- HOW TO COMPLETE THIS TASK -
Repeat the data below in full. Pictures must not be part of the copy.

------ DATA SUPPLIED ------

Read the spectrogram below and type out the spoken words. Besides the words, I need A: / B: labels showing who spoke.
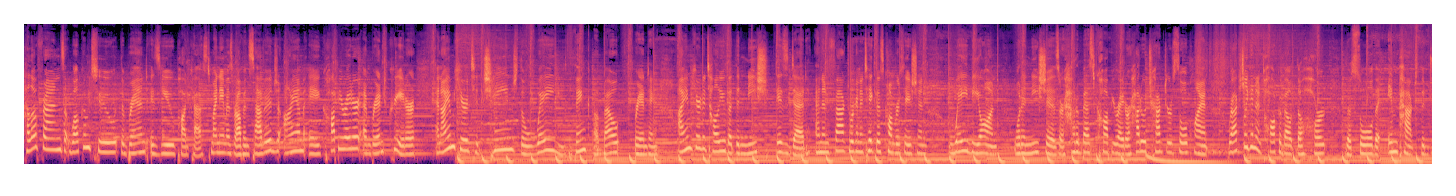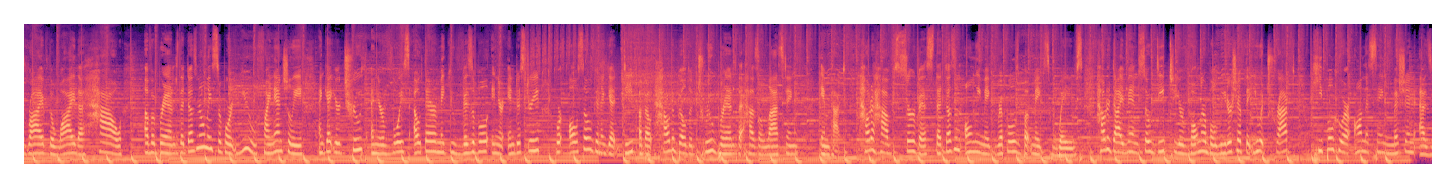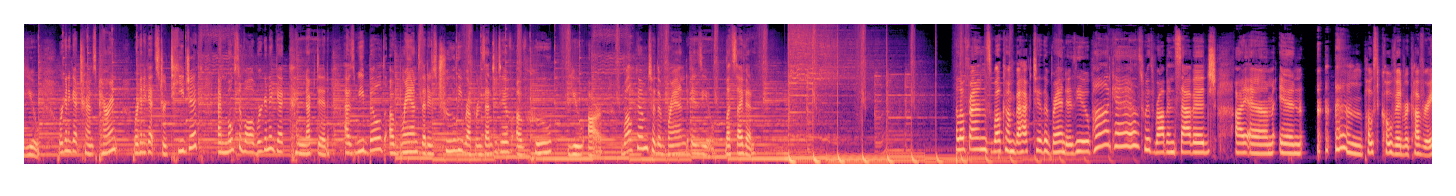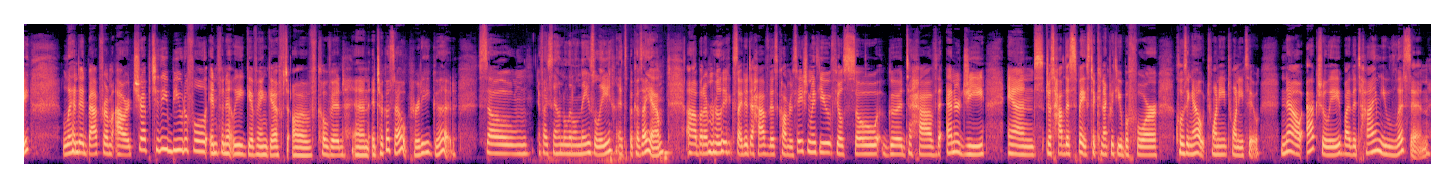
A: Hello, friends. Welcome to the Brand Is You podcast. My name is Robyn Savage. I am a copywriter and brand creator, and I am here to change the way you think about branding. I am here to tell you that the niche is dead. And in fact, we're going to take this conversation way beyond what a niche is or how to best copyright or how to attract your soul client. We're actually going to talk about the heart the soul, the impact, the drive, the why, the how of a brand that doesn't only support you financially and get your truth and your voice out there, and make you visible in your industry, we're also going to get deep about how to build a true brand that has a lasting impact. How to have service that doesn't only make ripples but makes waves. How to dive in so deep to your vulnerable leadership that you attract people who are on the same mission as you. We're going to get transparent. We're going to get strategic. And most of all, we're going to get connected as we build a brand that is truly representative of who you are. Welcome to The Brand Is You. Let's dive in. Hello, friends. Welcome back to the Brand Is You podcast with Robyn Savage. I am in post COVID recovery, landed back from our trip to the beautiful, infinitely giving gift of COVID, and it took us out pretty good. So, if I sound a little nasally, it's because I am. Uh, but I'm really excited to have this conversation with you. It feels so good to have the energy and just have this space to connect with you before closing out 2022. Now, actually, by the time you listen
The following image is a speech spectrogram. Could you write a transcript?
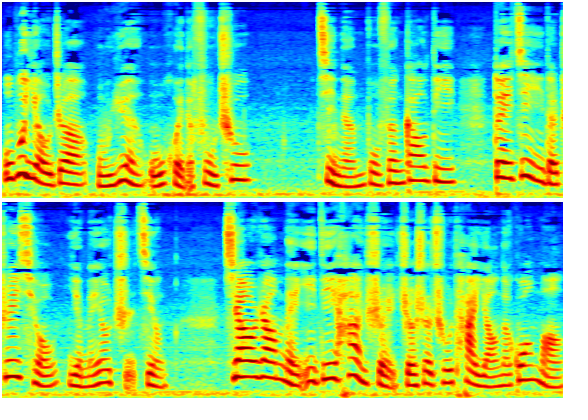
无不有着无怨无悔的付出。技能不分高低，对技艺的追求也没有止境。只要让每一滴汗水折射出太阳的光芒，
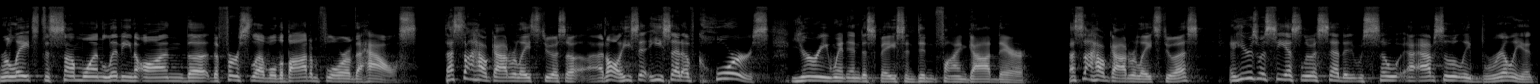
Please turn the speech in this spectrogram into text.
relates to someone living on the, the first level, the bottom floor of the house. That's not how God relates to us uh, at all. He said, he said, Of course, Yuri went into space and didn't find God there. That's not how God relates to us. And here's what C.S. Lewis said. It was so absolutely brilliant.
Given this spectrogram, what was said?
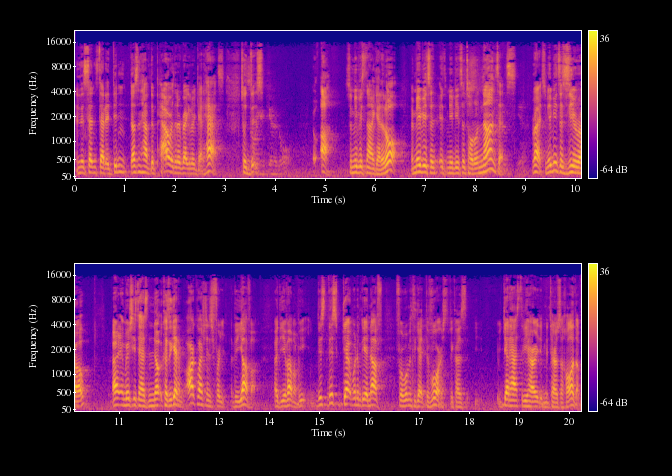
in the sense that it didn't doesn't have the power that a regular get has. So it's this get at all. ah, so maybe it's not a get at all, or maybe it's a it, maybe it's a total nonsense, Yeah. right? So maybe it's a zero, right? In which case it has no because again our question is for the yava, right? The yavama. We, this this get wouldn't be enough for a woman to get divorced because get has to be married in Materas Adam.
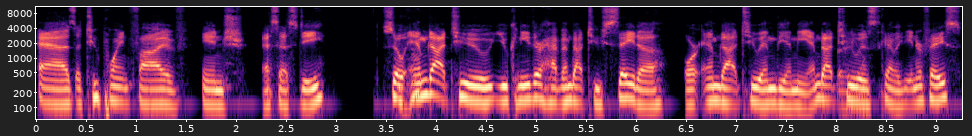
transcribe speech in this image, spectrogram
as a 2.5 inch SSD. So Mhm. M.2, you can either have M.2 SATA or M.2 NVMe. There M.2 you go. is kind of like the interface.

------

- RESPONSE BOX -
Read the spectrogram below and type out the spoken words. Besides the words, I need A: / B: labels showing who spoke.
A: Hello, friends. Welcome to the Brand Is You podcast. My name is Robyn Savage. I am a copywriter and brand creator, and I am here to change the way you think about branding. I am here to tell you that the niche is dead. And in fact, we're going to take this conversation way beyond what a niche is or how to best copyright or how to attract your soul client. We're actually going to talk about the heart the soul, the impact, the drive, the why, the how of a brand that doesn't only support you financially and get your truth and your voice out there, and make you visible in your industry, we're also going to get deep about how to build a true brand that has a lasting impact. How to have service that doesn't only make ripples but makes waves. How to dive in so deep to your vulnerable leadership that you attract people who are on the same mission as you. We're going to get transparent. We're going to get strategic. And most of all, we're going to get connected as we build a brand that is truly representative of who you are. Welcome to The Brand Is You. Let's dive in. Hello, friends. Welcome back to the Brand Is You podcast with Robyn Savage. I am in post COVID recovery, landed back from our trip to the beautiful, infinitely giving gift of COVID, and it took us out pretty good. So, if I sound a little nasally, it's because I am. Uh, but I'm really excited to have this conversation with you. It feels so good to have the energy and just have this space to connect with you before closing out 2022. Now, actually, by the time you listen
The following image is a speech spectrogram. Could you write a transcript?
无不有着无怨无悔的付出。技能不分高低，对技艺的追求也没有止境。只要让每一滴汗水折射出太阳的光芒，
Please turn the speech in this spectrogram into text.
relates to someone living on the, the first level, the bottom floor of the house. That's not how God relates to us uh, at all. He said, he said, Of course, Yuri went into space and didn't find God there. That's not how God relates to us. And here's what C.S. Lewis said. It was so absolutely brilliant.
Given this spectrogram, what was said?
in the sense that it didn't doesn't have the power that a regular get has. So it's this get at all. ah, so maybe it's not a get at all, or maybe it's a it, maybe it's a total nonsense, Yeah. right? So maybe it's a zero, right? In which case it has no because again our question is for the yava, right? The yavama. We, this this get wouldn't be enough for a woman to get divorced because get has to be married in Materas Adam.
transcribe speech in this image, spectrogram
as a 2.5 inch SSD. So Mhm. M.2, you can either have M.2 SATA or M.2 NVMe. There M.2 you go. is kind of like the interface.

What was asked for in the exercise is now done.